There are many factors that influence respiratory disease, these include the social and environmental determinants of health and geographical location, with rural and remote people having higher rates of prevalence than those living in urban areas.7 As such, general practitioners (GPs) in rural and remote communities may choose to undertake additional training relevant for their location. Those at increased risk of respiratory conditions include people with compromised immunity, pregnant women and Aboriginal and Torres Strait Islander peoples who have a higher burden of morbidity/mortality from respiratory disease.8
Respiratory illness outbreaks are common and can occur seasonally as happens with respiratory syncytial virus (RSV) and influenza.

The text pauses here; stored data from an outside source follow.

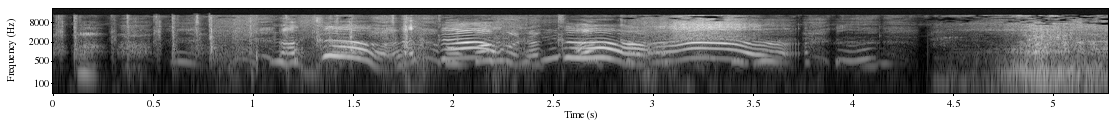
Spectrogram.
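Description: A young boy shouts urgently and close by.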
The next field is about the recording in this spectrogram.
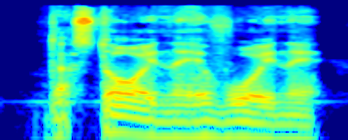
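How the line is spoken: Scornful snort. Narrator (Russian): фыркнул Ота

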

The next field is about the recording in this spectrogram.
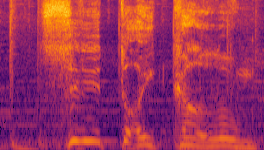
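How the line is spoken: Astonished breathless exclamation. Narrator (Russian): выдохнул стилет

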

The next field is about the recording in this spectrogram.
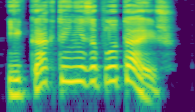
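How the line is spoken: Exclaiming. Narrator (Russian): воскликнула Мария Петровна

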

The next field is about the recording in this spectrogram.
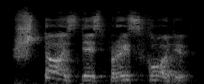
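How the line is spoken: Shouted. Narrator (Russian): и закричал

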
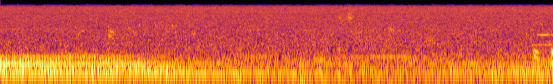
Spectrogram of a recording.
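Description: A Least Bittern gives a low, guttural coo-coo-coo series of quick repeated notes over a steady hiss of background noise.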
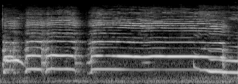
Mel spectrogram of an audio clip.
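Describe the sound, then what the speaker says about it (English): A chicken crows and clucks loudly and close by, giving a few sharp squawks and then a long, drawn-out crowing call with clear harmonic tones over faint background noise. "Let me get this chicken back in real quick."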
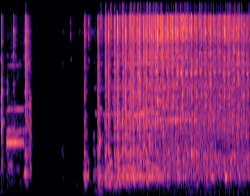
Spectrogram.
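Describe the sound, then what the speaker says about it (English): A sewing machine stitches a quilt block: two short starts separated by a silent pause, then a close, steady, rapid mechanical whirr of needle strokes that runs to the end with no talk. "Now that sounds like it's sewing."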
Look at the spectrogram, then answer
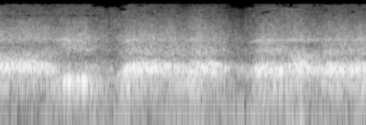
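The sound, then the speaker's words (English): A large crowd of thousands in Ankara, Turkey, mourning and protesting after twin bomb explosions at a peace march, chants loudly in unison, a dense roar of many voices rising and falling in a steady rhythm, with short dips between repeated phrases. “They've gathered in their thousands here in Ankara in mourning and in protest at a government which they hold responsible for this country's worst ever attack.”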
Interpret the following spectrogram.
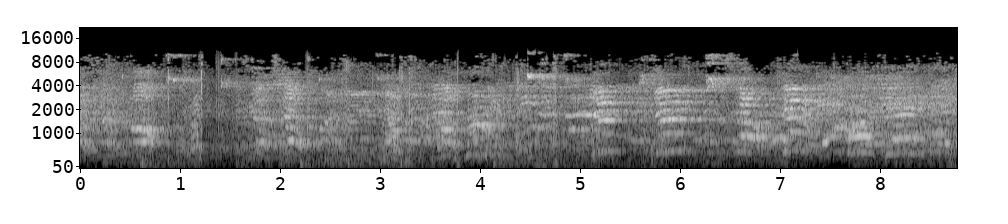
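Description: Basketball bouncing on a hardwood gym floor during play, with shouts and voices from players and spectators echoing in the large hall.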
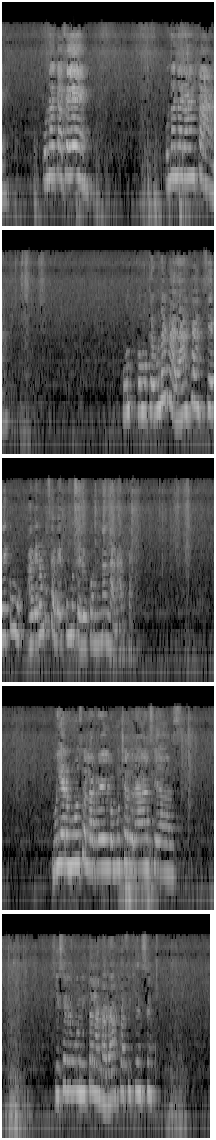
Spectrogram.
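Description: A woman speaks calmly and clearly close by, in short phrases with pauses.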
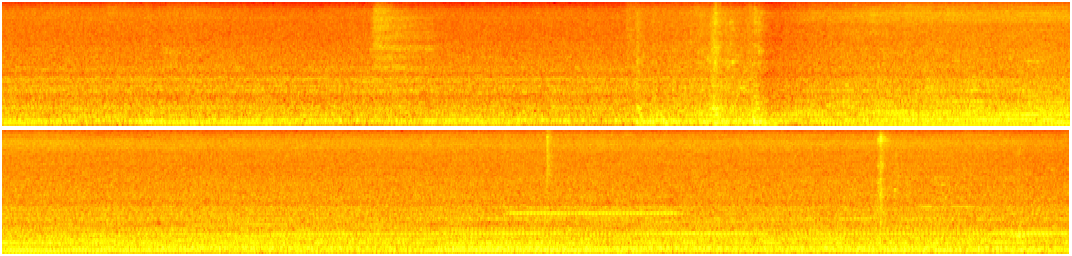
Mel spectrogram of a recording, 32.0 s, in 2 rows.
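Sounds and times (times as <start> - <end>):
train rumble: 0.0 - 32.0
steady higher tone: 19.9 - 32.0.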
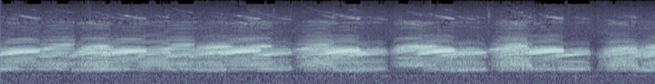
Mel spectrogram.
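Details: Frogs croaking in a loud, regular chorus, pulsed bursts roughly every second with clear upward-sliding whistled notes repeating inside them, pausing briefly a few times.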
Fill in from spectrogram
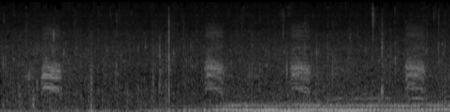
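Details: Crow calling in rain: four harsh, hoarse caws spaced about a second apart over steady rainfall, with scattered drop clicks and a low droning hum underneath.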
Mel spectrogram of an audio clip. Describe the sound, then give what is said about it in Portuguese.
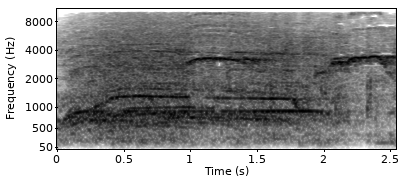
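A large church audience cheers excitedly on request during a service where babies are dedicated to Jesus, a dense, loud wash of many voices with high whoops and shouts rising above the roar, sustained for the full stretch without a break. “Eu vou falar de novo e, e você finge que você está empolgado.”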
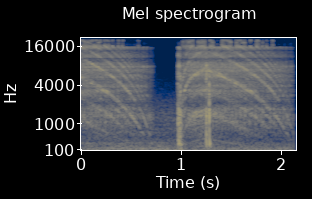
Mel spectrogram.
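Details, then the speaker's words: Replacement starter for a 2000–2004 Nissan Maxima, bench-tested on 13 V: the gear pushes out and whirs up to a clean high whine, then winds down smoothly with no grinding, unlike the grindy old starter. "So this one is very smooth, push out and spin."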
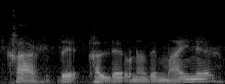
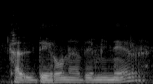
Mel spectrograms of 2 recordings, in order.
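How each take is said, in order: First: The name is said with non-Spanish pronunciation. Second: The name is said with Spanish pronunciation. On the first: The speaker calls it wrong. "If you're not Spanish speaking person, will say that" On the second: The speaker calls it right. "but it's Spanish is"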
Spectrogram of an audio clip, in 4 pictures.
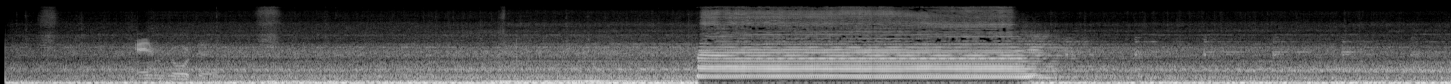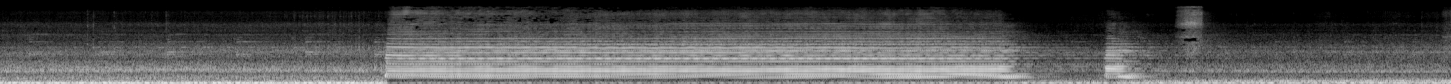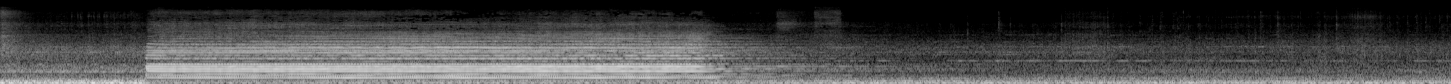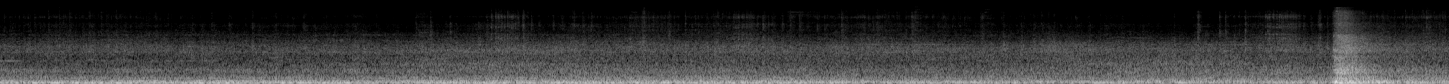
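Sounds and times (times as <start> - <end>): diesel locomotive engine rumble: 0.0 - 58.0
wheels on rails: 0.1 - 7.0, 36.4 - 58.0
locomotive air horn blasts: 7.0 - 10.9, 18.4 - 26.5, 30.5 - 37.7.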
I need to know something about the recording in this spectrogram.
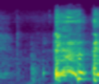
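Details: Adult clears their throat and coughs while speaking during a recorded tarot reading; cough.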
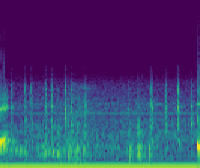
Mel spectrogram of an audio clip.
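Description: Small homemade Newman-type DC motor, a permanent magnet spinning inside a hand-wound wire coil, running fast with a steady whir.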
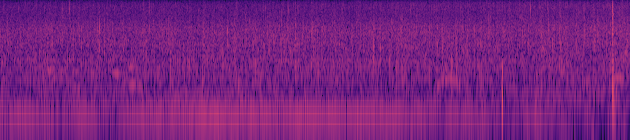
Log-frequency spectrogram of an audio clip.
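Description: Rain falling on plastic sheeting stretched over a canvas tent: an even hiss with a few sharper ticks, over a low steady rumble.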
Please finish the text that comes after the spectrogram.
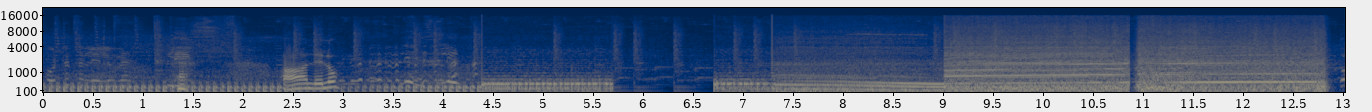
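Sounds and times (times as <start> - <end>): motorcycle engine at high revs: 4.4 - 5.7, 6.7 - 13.0.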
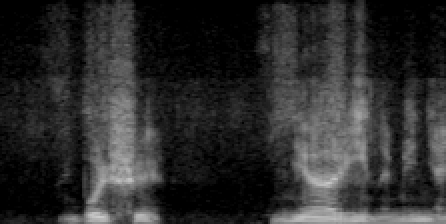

Climate change has impacted respiratory health through conditions such as bushfire smoke inhalation disease and thunderstorm asthma. Bushfire smoke inhalation disease leads to a significant increase in hospital presentations.9 Environmental sustainability initiatives in healthcare can have positive impacts, including the development of chlorofluorocarbon (CFC) free inhalers.10
Managing acute respiratory presentations requires skills in recognising the patient who needs hospital admission or those who can be managed at home. Discerning this can be challenging, especially in children. The COVID-19 pandemic has highlighted the public health considerations in managing acute respiratory illness. It has influenced practices with the increased use of telehealth, the added challenge of managing large-scale vaccination programs, screening for illnesses with a focus on prevention of spread, as well as the safe use of personal protective equipment and considerations about how best to protect clinic staff.
Chronic respiratory conditions, including asthma, COPD, bronchiectasis, cystic fibrosis and lung cancer, require management that considers physical, social and psychological impacts of illness. Asthma, COPD and bronchiectasis management guidelines and asthma action plans are advances in best practice management. Demonstration of correct use of inhaler devices and spacers is essential to the management of asthma and COPD. Ninety per cent of asthma patients use their inhaler devices and spacers incorrectly, increasing their risk of hospitalisation by 50%.11 The ability to interpret spirometry is important for GPs in the diagnosis of respiratory illness.
Public health approaches to respiratory disease management include disease exclusion times and vaccination schedules. Vaccination may be a consideration for groups beyond the individual, for example, the vaccination of adults in contact with babies to reduce the risk of pertussis.
In the prevention of respiratory disease, attention to factors such as smoking, consideration of current/past occupation and vaccinations are important. The GP requires skills in communication and motivational interviewing to avoid being judgemental and to provide compassionate support.